» YOUR GOAL
Extract the final stretch of the data: the line that contains "This spectrogram shows" and every line after it, unaltered, and no other lines.

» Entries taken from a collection

BEGIN

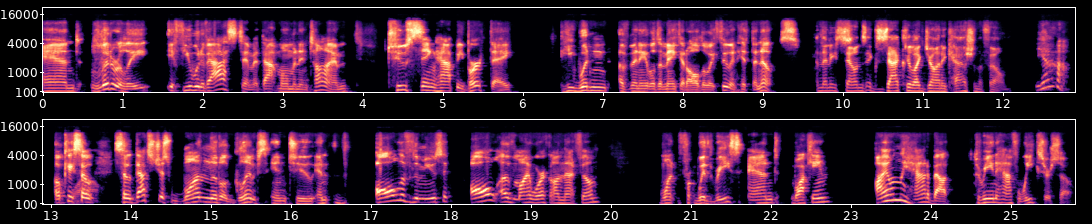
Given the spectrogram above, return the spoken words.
And literally, if you would have asked him at that moment in time to sing Happy Birthday, he wouldn't have been able to make it all the way through and hit the notes. And then he sounds exactly like Johnny Cash in the film. Yeah. Okay. So Wow. so that's just one little glimpse into and all of the music, all of my work on that film, one for, with Reese and Joaquin, I only had about three and a half weeks or so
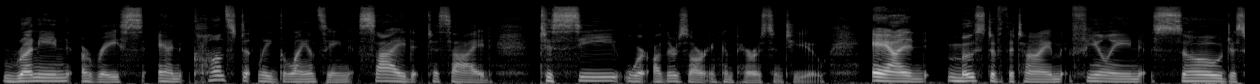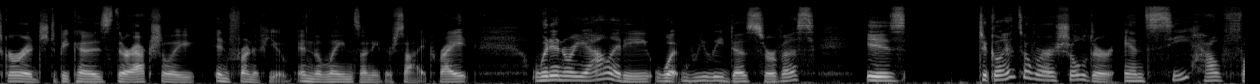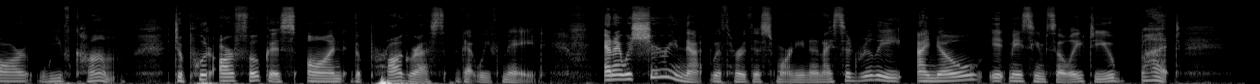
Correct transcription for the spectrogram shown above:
running a race and constantly glancing side to side to see where others are in comparison to you. And most of the time, feeling so discouraged because they're actually in front of you in the lanes on either side, right? When in reality, what really does serve us is to glance over our shoulder and see how far we've come, to put our focus on the progress that we've made. And I was sharing that with her this morning, and I said, Really, I know it may seem silly to you, but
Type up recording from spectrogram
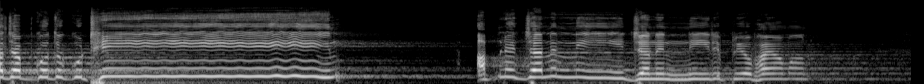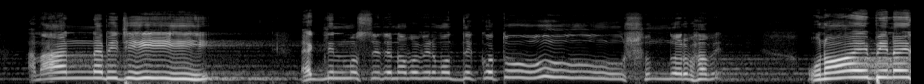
আজাব কত কঠিন। আপনি জানেননি জানেননি রে প্রিয় ভাই আমার। আমার নবীজি একদিন মসজিদে নববীর মধ্যে কত সুন্দরভাবে উনয় বিনয়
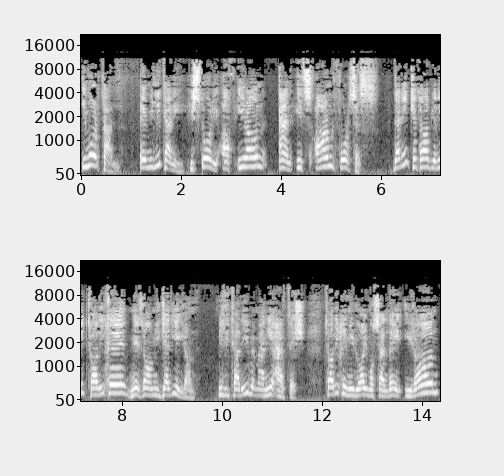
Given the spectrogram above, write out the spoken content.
ایمورتال Military History of Iran and its armed forces. در این کتاب یعنی تاریخ نظامیگری ایران. میلیتاری به معنی ارتش. تاریخ نیروهای مسلح ایران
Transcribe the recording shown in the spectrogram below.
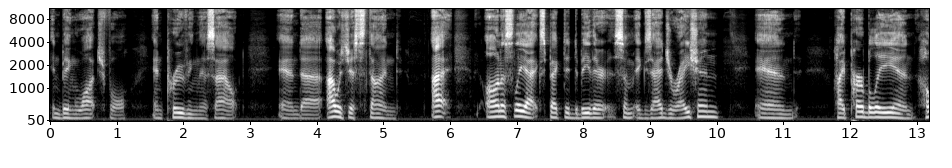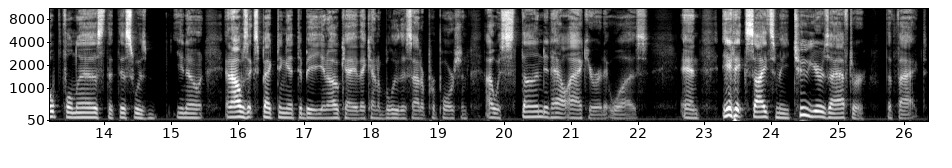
in being watchful and proving this out and uh, I was just stunned. I honestly I expected to be there some exaggeration and hyperbole and hopefulness that this was you know and I was expecting it to be you know okay they kind of blew this out of proportion. I was stunned at how accurate it was. And it excites me 2 years after the fact.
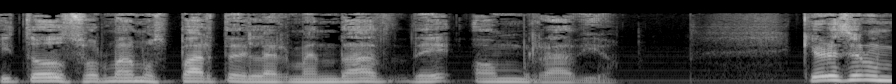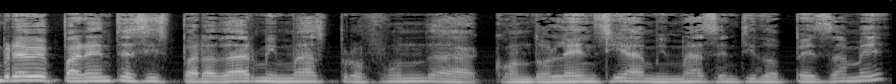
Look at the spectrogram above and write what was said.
y todos formamos parte de la hermandad de Home Radio. Quiero hacer un breve paréntesis para dar mi más profunda condolencia, mi más sentido pésame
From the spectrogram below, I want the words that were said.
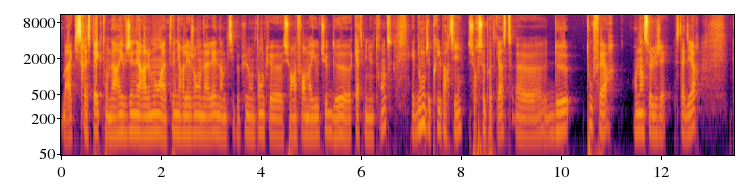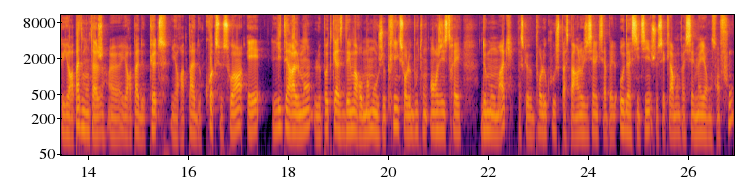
bah, qui se respecte, on arrive généralement à tenir les gens en haleine un petit peu plus longtemps que sur un format YouTube de 4 euh, minutes 30. Et donc j'ai pris le parti sur ce podcast euh, de tout faire en un seul jet. C'est-à-dire qu'il n'y aura pas de montage, il n'y aura pas de cut, il n'y aura pas de quoi que ce soit. Et littéralement, le podcast démarre au moment où je clique sur le bouton enregistrer de mon Mac, parce que pour le coup, je passe par un logiciel qui s'appelle Audacity. Je sais clairement pas si c'est le meilleur, on s'en fout,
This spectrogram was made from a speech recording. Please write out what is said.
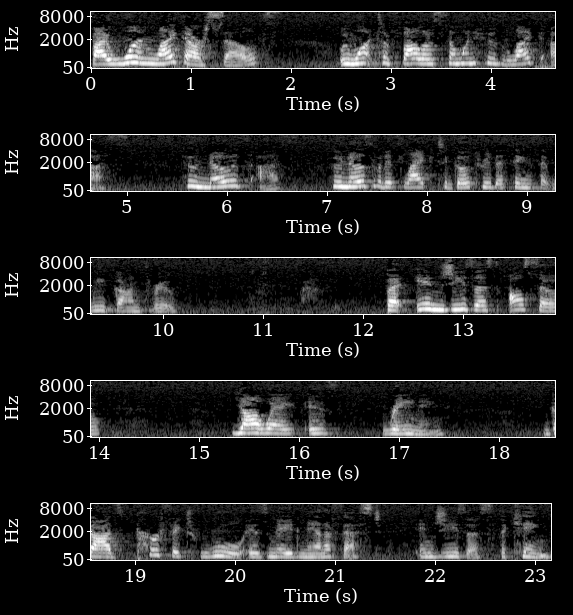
by one like ourselves. We want to follow someone who's like us, who knows us, who knows what it's like to go through the things that we've gone through. But in Jesus also, Yahweh is reigning. God's perfect rule is made manifest in Jesus, the King.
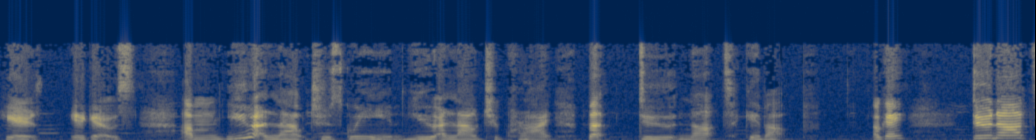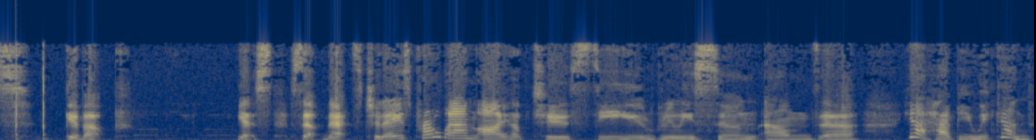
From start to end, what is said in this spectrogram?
here's it goes. Um, you are allowed to scream, you are allowed to cry, but do not give up. Okay? Do not give up. Yes, so that's today's program. I hope to see you really soon and uh, yeah, happy weekend.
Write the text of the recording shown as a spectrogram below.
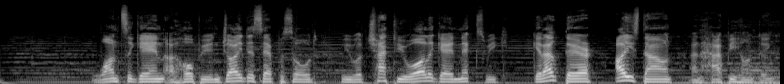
Once again, I hope you enjoyed this episode. We will chat to you all again next week. Get out there, eyes down, and happy hunting.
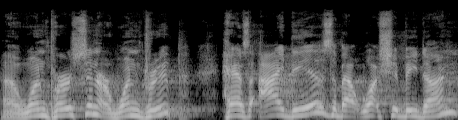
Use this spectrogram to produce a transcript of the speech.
Uh, one person or one group has ideas about what should be done,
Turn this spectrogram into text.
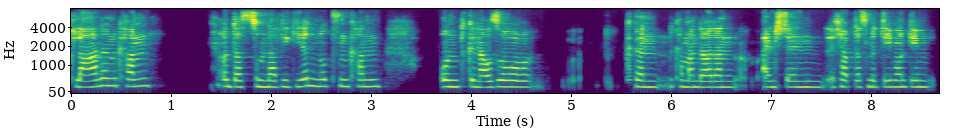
planen kann und das zum Navigieren nutzen kann. Und genauso können, kann man da dann einstellen, ich habe das mit dem und dem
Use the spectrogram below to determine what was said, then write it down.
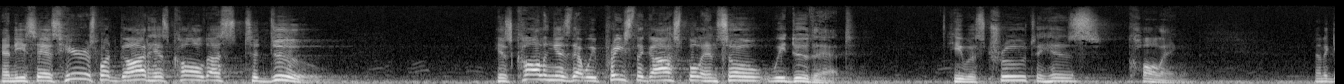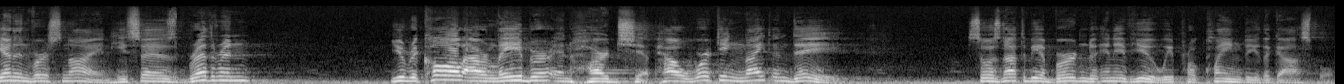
And he says, Here's what God has called us to do. His calling is that we preach the gospel, and so we do that. He was true to his calling. And again in verse 9, he says, Brethren, you recall our labor and hardship, how working night and day, so as not to be a burden to any of you, we proclaim to you the gospel.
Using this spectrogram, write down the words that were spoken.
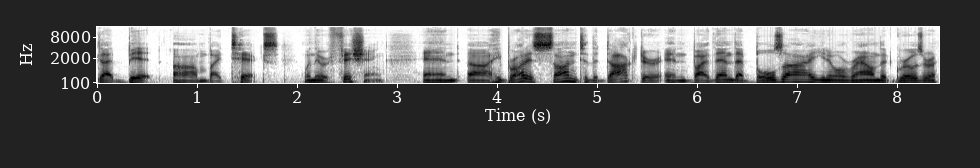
got bit um, by ticks when they were fishing, and uh, he brought his son to the doctor. And by then, that bullseye, you know, around that grows around.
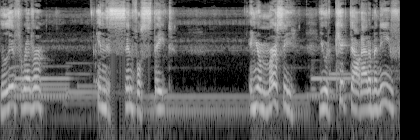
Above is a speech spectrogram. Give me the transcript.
live forever in this sinful state. In your mercy, you had kicked out Adam and Eve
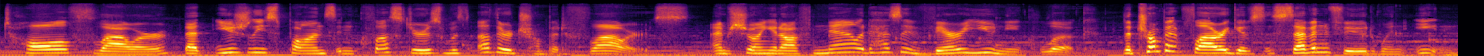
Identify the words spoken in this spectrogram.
tall flower that usually spawns in clusters with other trumpet flowers. I'm showing it off now, it has a very unique look. The trumpet flower gives 7 food when eaten.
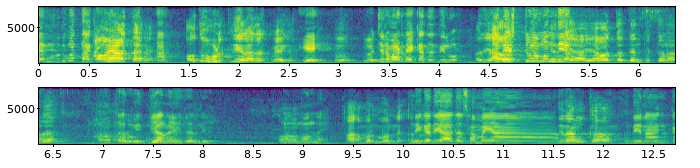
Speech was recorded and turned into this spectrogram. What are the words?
ಅನ್ನುವುದು ಅವ ಗೊತ್ತಾಗ್ತದೆ ಹೇಳ್ತಾನೆ ಹಾ. ಅದು ಹುಡುಕ್ ನೀನು ಅದಕ್ಕೆ ಬೇಗ ಏ ಯೋಚನೆ ಮಾಡ್ಬೇಕಾದದ್ದಿಲ್ವಾ ಅದು ಯಾವ- ಅದೆಷ್ಟೋ ಮಂದಿ ನಿನಗೆ ಯಾವತ್ತದ್ದು ನೆನ್ಪಿತ್ತಾನ ಅದ ಮೊನ್ನೆ. ಮೊನ್ನೆ. ಅದು ನಿಗದಿಯಾದ ಸಮಯ ದಿನಾಂಕ? ದಿನಾಂಕ?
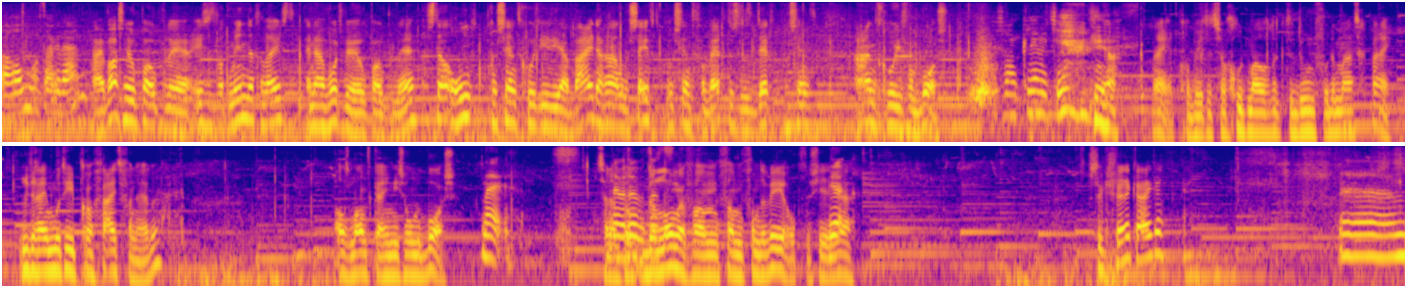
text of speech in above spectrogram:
Waarom wordt dat gedaan? Hij was heel populair, is het wat minder geweest. En hij wordt weer heel populair. Stel 100% groeit ieder jaar bij, daar halen we 70% van weg. Dus dat is 30% aangroei van bos. Dat is wel een klimmetje. Ja. Nee, je probeert het zo goed mogelijk te doen voor de maatschappij. Iedereen moet hier profijt van hebben. Als land kan je niet zonder bos. Nee. Het zijn ook de, longen van, van, van de wereld. Dus je, Ja. ja. Een stukje verder kijken. Ehm,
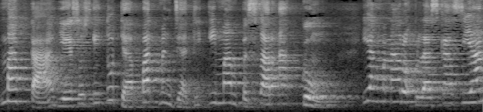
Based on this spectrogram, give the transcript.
maka Yesus itu dapat menjadi imam besar agung yang menaruh belas kasihan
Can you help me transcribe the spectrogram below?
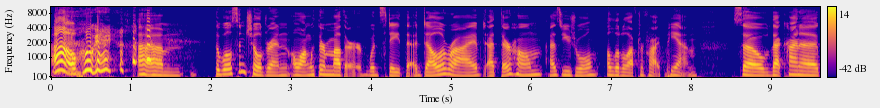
Oh, okay. um, the Wilson children, along with their mother, would state that Adele arrived at their home as usual a little after 5 p.m. So that kind of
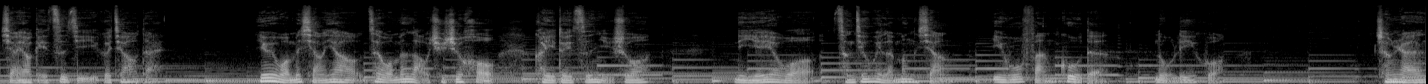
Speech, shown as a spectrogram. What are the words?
想要给自己一个交代，因为我们想要在我们老去之后，可以对子女说：“你爷爷我曾经为了梦想义无反顾地努力过。”诚然，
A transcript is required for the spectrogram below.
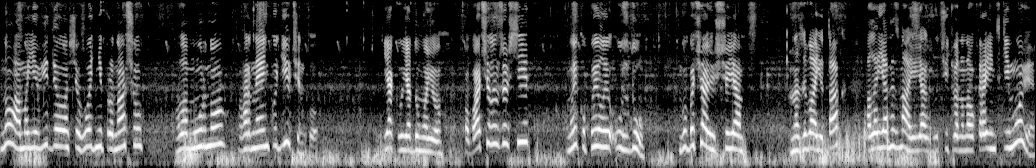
Ну, а моє відео сьогодні про нашу гламурну, гарненьку дівчинку. Як ви, я думаю, побачили вже всі, ми купили узду. Вибачаю, що я називаю так, але я не знаю, як звучить воно на українській мові.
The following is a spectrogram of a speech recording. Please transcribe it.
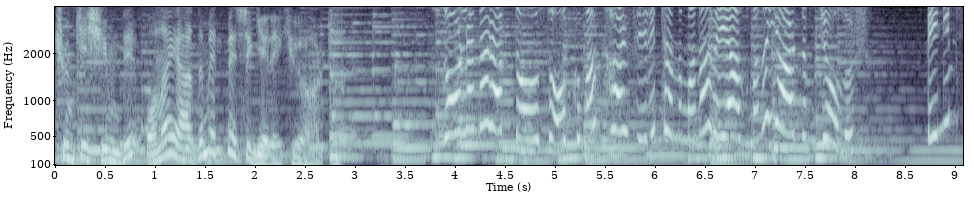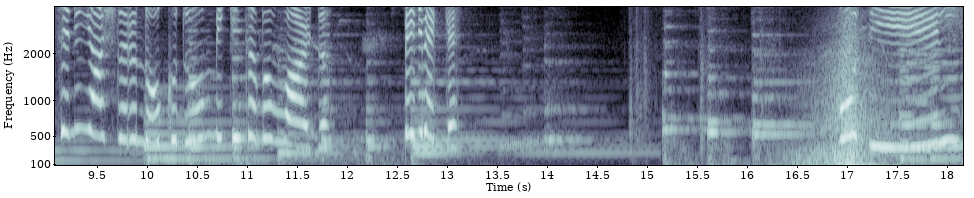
Çünkü şimdi ona yardım etmesi gerekiyordu. Zorlanarak da olsa okumak harfleri tanımana ve yazmana yardımcı olur. Benim senin yaşlarında okuduğum bir kitabım vardı. Beni bekle. Bu değil.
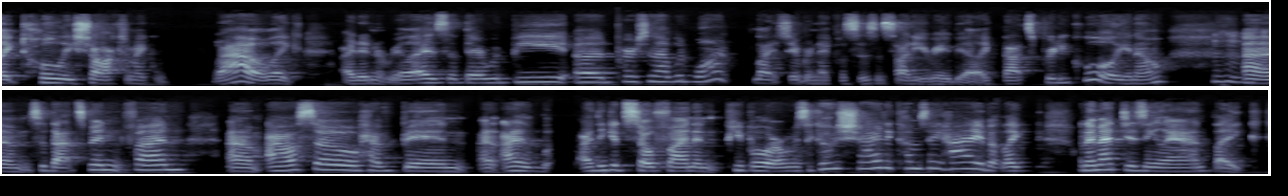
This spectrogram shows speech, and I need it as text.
like totally shocked. I'm like, wow, like I didn't realize that there would be a person that would want lightsaber necklaces in Saudi Arabia. Like that's pretty cool, you know. Mm-hmm. Um, so that's been fun. Um, I also have been, and I I think it's so fun, and people are always like, "Oh, shy to come say hi," but like when I'm at Disneyland, like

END

» WORKED SOLUTION
This spectrogram shows speech, and I need it as text.
like totally shocked. I'm like, wow, like I didn't realize that there would be a person that would want lightsaber necklaces in Saudi Arabia. Like that's pretty cool, you know. Mm-hmm. Um, so that's been fun. Um, I also have been, and I I think it's so fun, and people are always like, "Oh, shy to come say hi," but like when I'm at Disneyland, like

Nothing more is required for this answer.